* **ABOUT THIS TASK**:
Each line of the data below should be restated exactly, with images left out.

═══ DATA SUPPLIED

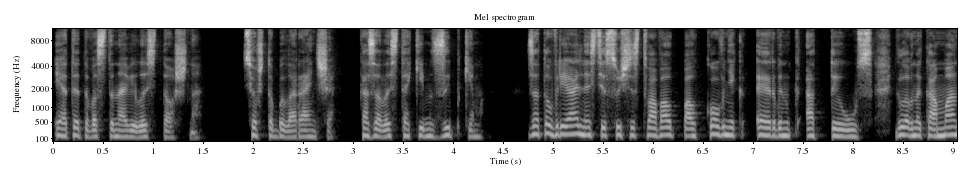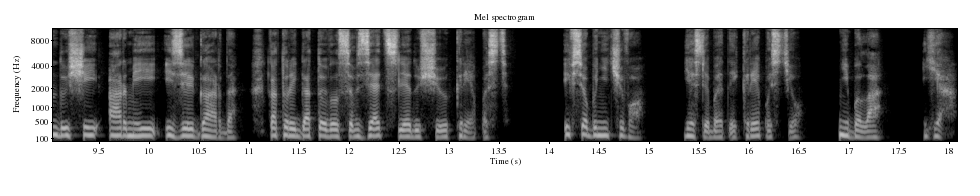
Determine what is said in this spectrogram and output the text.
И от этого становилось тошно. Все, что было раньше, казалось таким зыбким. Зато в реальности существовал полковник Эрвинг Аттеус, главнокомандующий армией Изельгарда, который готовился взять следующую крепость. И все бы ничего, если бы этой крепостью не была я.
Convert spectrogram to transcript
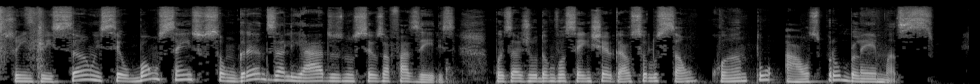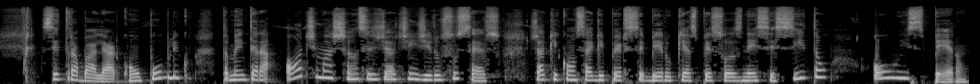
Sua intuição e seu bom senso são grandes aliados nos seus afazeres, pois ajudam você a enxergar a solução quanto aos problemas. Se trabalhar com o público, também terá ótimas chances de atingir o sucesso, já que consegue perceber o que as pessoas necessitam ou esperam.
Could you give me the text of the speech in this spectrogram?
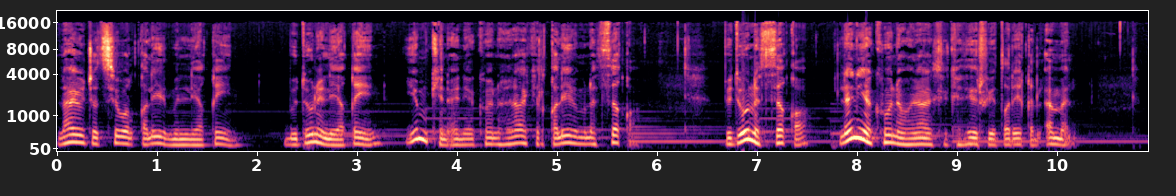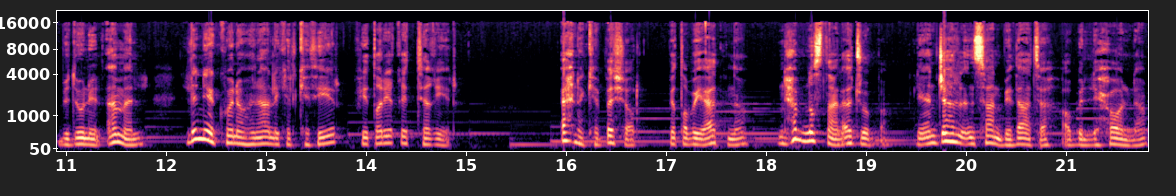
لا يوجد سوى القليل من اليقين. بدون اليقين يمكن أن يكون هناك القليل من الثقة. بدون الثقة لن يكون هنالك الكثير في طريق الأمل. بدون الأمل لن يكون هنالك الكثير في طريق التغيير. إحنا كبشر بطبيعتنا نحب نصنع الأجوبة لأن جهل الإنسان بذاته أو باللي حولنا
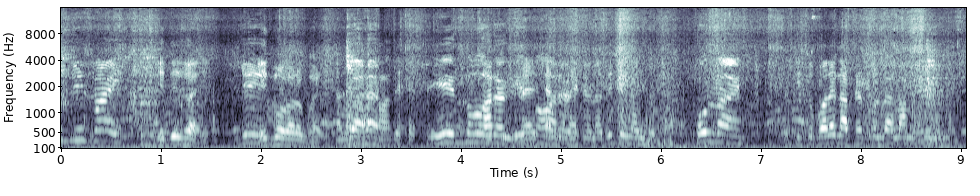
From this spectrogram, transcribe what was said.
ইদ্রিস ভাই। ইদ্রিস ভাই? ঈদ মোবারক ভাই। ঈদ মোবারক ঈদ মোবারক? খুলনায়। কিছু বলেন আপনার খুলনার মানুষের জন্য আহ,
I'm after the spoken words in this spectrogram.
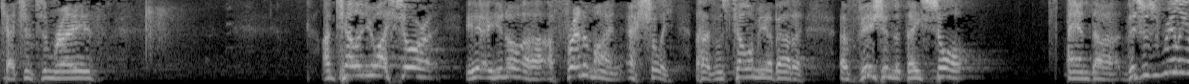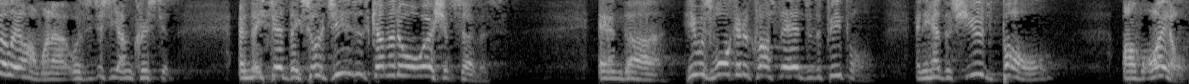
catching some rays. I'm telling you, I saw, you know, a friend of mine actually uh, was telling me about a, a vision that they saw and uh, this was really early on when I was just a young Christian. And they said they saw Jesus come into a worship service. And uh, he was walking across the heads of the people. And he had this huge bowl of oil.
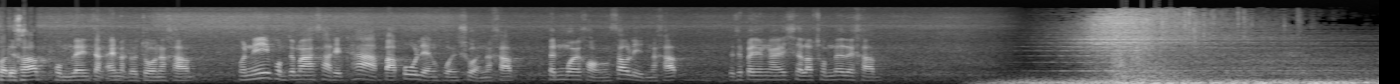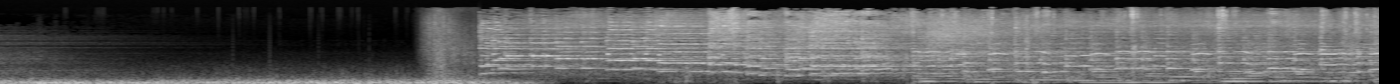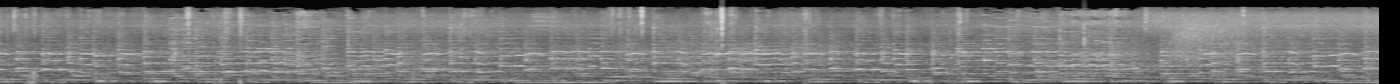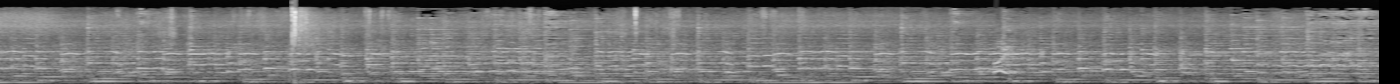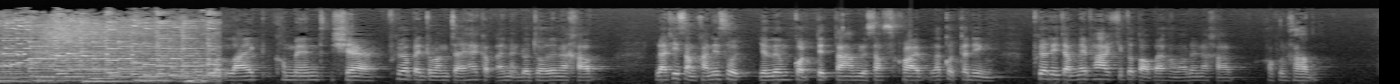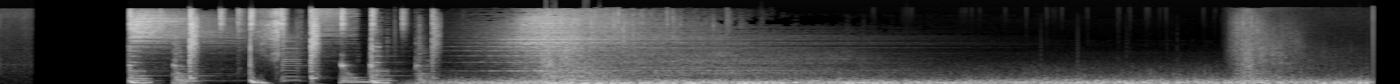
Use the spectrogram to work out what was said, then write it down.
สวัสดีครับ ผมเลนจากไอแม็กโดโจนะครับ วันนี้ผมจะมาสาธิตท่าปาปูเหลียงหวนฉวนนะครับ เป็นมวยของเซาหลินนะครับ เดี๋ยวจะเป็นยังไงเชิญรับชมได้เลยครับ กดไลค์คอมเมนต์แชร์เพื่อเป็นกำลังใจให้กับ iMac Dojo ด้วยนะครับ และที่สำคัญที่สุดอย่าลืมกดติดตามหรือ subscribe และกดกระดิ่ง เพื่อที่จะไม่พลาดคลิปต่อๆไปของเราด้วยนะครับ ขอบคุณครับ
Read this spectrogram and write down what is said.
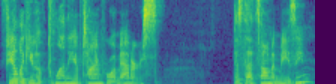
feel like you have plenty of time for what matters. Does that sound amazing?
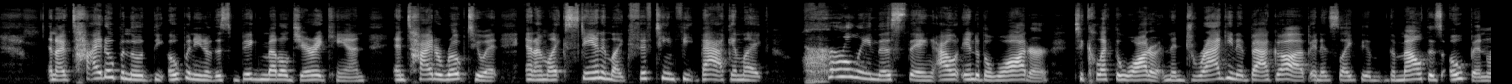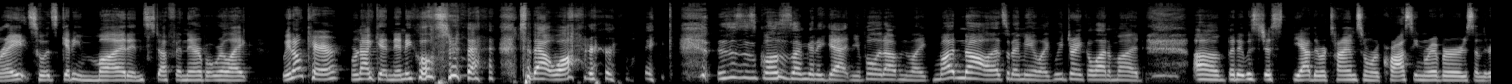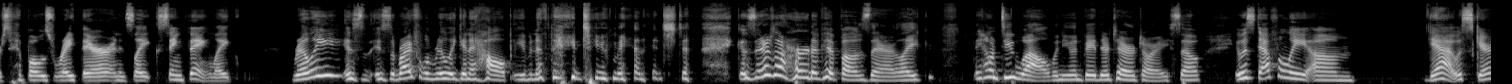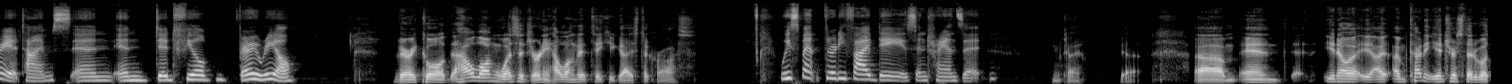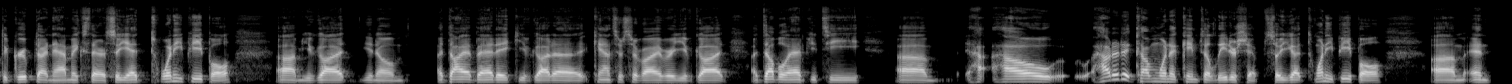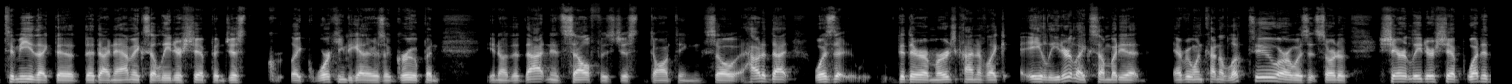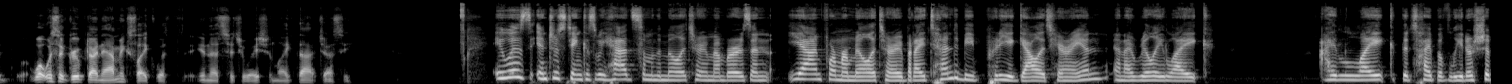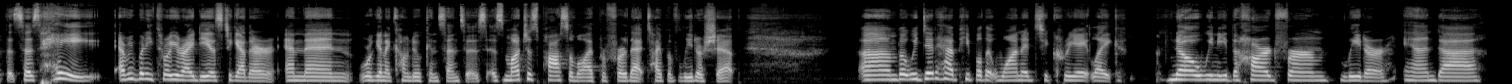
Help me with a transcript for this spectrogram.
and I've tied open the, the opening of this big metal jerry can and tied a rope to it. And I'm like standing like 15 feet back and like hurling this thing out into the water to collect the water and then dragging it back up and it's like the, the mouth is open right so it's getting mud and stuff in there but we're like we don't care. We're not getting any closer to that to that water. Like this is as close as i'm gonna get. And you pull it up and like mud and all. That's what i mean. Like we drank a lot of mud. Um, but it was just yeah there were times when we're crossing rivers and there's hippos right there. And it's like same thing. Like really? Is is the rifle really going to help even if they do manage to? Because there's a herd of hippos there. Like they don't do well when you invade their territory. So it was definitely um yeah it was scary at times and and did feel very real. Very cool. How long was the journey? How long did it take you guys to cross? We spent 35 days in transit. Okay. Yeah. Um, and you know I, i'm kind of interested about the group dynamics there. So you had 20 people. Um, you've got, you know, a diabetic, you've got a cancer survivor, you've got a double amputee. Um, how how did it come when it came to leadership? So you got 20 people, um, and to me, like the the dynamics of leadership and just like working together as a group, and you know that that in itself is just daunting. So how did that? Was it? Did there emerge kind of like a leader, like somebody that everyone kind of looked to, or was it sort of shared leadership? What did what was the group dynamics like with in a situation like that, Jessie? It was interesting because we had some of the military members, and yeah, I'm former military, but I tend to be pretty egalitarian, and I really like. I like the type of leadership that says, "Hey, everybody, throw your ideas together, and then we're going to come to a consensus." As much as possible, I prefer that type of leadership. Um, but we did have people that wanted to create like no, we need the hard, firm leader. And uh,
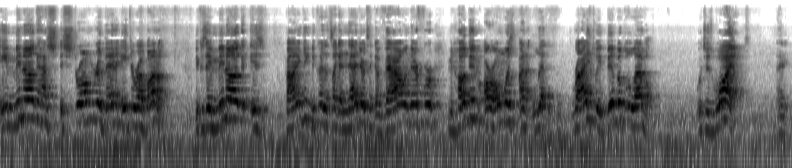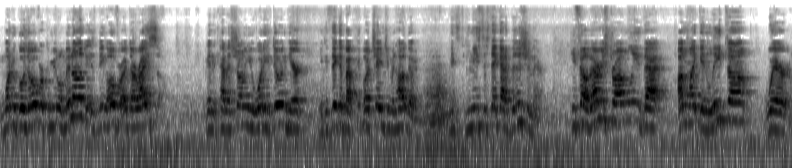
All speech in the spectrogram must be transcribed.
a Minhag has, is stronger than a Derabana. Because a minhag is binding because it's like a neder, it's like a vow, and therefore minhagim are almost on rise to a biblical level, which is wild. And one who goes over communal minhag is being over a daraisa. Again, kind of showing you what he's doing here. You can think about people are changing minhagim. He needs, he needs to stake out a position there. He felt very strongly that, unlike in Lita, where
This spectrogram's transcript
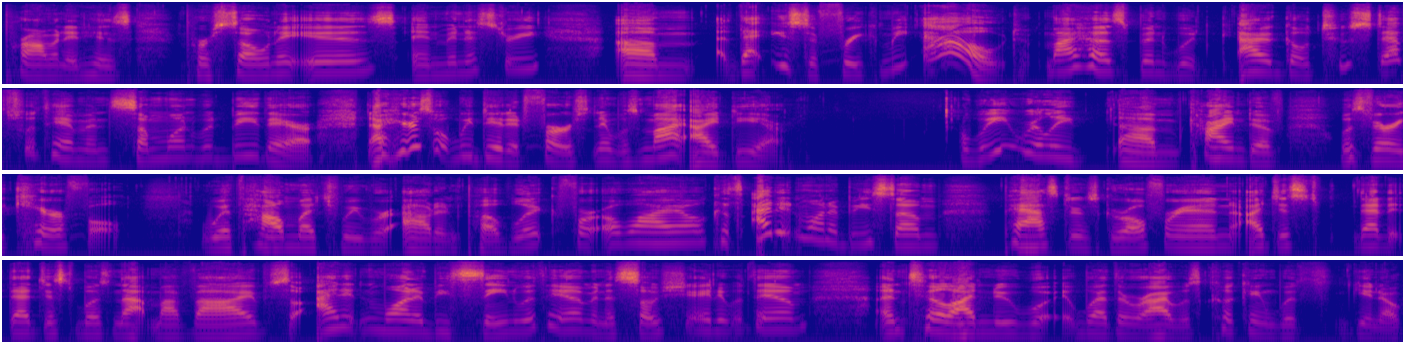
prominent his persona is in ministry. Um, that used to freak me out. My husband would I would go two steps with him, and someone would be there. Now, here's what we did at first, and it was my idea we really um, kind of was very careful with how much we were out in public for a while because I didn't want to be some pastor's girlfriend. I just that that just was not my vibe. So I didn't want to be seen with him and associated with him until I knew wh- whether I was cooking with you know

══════

* **ANSWER BELOW**:
Determine what is said in this spectrogram and output the text.
И от этого становилось тошно. Все, что было раньше, казалось таким зыбким. Зато в реальности существовал полковник Эрвинг Аттеус, главнокомандующий армией Изельгарда, который готовился взять следующую крепость. И все бы ничего, если бы этой крепостью не была я.
Convert spectrogram to transcript
Sua intuição e seu bom senso são grandes aliados nos seus afazeres, pois ajudam você a enxergar a solução quanto aos problemas. Se trabalhar com o público, também terá ótimas chances de atingir o sucesso, já que consegue perceber o que as pessoas necessitam ou esperam.
Could you give me the text of the speech in this spectrogram?
لا يوجد سوى القليل من اليقين. بدون اليقين يمكن أن يكون هناك القليل من الثقة. بدون الثقة لن يكون هنالك الكثير في طريق الأمل. بدون الأمل لن يكون هنالك الكثير في طريق التغيير. إحنا كبشر بطبيعتنا نحب نصنع الأجوبة لأن جهل الإنسان بذاته أو باللي حولنا
From this spectrogram, transcribe what was said.
ইদ্রিস ভাই। ইদ্রিস ভাই? ঈদ মোবারক ভাই। ঈদ মোবারক ঈদ মোবারক? খুলনায়। কিছু বলেন আপনার খুলনার মানুষের জন্য আহ,
I'm after the spoken words in this spectrogram.
catching some rays. I'm telling you, I saw, you know, a friend of mine actually uh, was telling me about a, a vision that they saw and uh, this was really early on when I was just a young Christian. And they said they saw Jesus come into a worship service. And uh, he was walking across the heads of the people. And he had this huge bowl of oil.
Use the spectrogram to work out what was said, then write it down.
สวัสดีครับ ผมเลนจากไอแม็กโดโจนะครับ วันนี้ผมจะมาสาธิตท่าปาปูเหลียงหวนฉวนนะครับ เป็นมวยของเซาหลินนะครับ เดี๋ยวจะเป็นยังไงเชิญรับชมได้เลยครับ กดไลค์คอมเมนต์แชร์เพื่อเป็นกำลังใจให้กับ iMac Dojo ด้วยนะครับ และที่สำคัญที่สุดอย่าลืมกดติดตามหรือ subscribe และกดกระดิ่ง เพื่อที่จะไม่พลาดคลิปต่อๆไปของเราด้วยนะครับ ขอบคุณครับ
Read this spectrogram and write down what is said.
feel like you have plenty of time for what matters. Does that sound amazing?
Help me with a transcript for this spectrogram.
and I've tied open the, the opening of this big metal jerry can and tied a rope to it. And I'm like standing like 15 feet back and like hurling this thing out into the water to collect the water and then dragging it back up and it's like the, the mouth is open right so it's getting mud and stuff in there but we're like we don't care. We're not getting any closer to that to that water. Like this is as close as i'm gonna get. And you pull it up and like mud and all. That's what i mean. Like we drank a lot of mud. Um, but it was just yeah there were times when we're crossing rivers and there's hippos right there. And it's like same thing. Like really? Is is the rifle really going to help even if they do manage to? Because there's a herd of hippos there. Like they don't do well when you invade their territory. So it was definitely um yeah it was scary at times and and did feel very real. Very cool. How long was the journey? How long did it take you guys to cross? We spent 35 days in transit. Okay. Yeah. Um, and you know I, i'm kind of interested about the group dynamics there. So you had 20 people. Um, you've got, you know, a diabetic, you've got a cancer survivor, you've got a double amputee. Um, how how did it come when it came to leadership? So you got 20 people, um, and to me, like the the dynamics of leadership and just like working together as a group, and you know that that in itself is just daunting. So how did that? Was it? Did there emerge kind of like a leader, like somebody that everyone kind of looked to, or was it sort of shared leadership? What did what was the group dynamics like with in a situation like that, Jessie? It was interesting because we had some of the military members, and yeah, I'm former military, but I tend to be pretty egalitarian, and I really like. I like the type of leadership that says, "Hey, everybody, throw your ideas together, and then we're going to come to a consensus." As much as possible, I prefer that type of leadership. Um, but we did have people that wanted to create like no, we need the hard, firm leader. And uh,
All speech in the spectrogram must be transcribed.
a Minhag has, is stronger than a Derabana. Because a minhag is binding because it's like a neder, it's like a vow, and therefore minhagim are almost on rise to a biblical level, which is wild. And one who goes over communal minhag is being over a daraisa. Again, kind of showing you what he's doing here. You can think about people are changing minhagim. He needs, he needs to stake out a position there. He felt very strongly that, unlike in Lita, where
This spectrogram's transcript
prominent his persona is in ministry. Um, that used to freak me out. My husband would I would go two steps with him, and someone would be there. Now, here's what we did at first, and it was my idea we really um, kind of was very careful with how much we were out in public for a while because I didn't want to be some pastor's girlfriend. I just that that just was not my vibe. So I didn't want to be seen with him and associated with him until I knew wh- whether I was cooking with you know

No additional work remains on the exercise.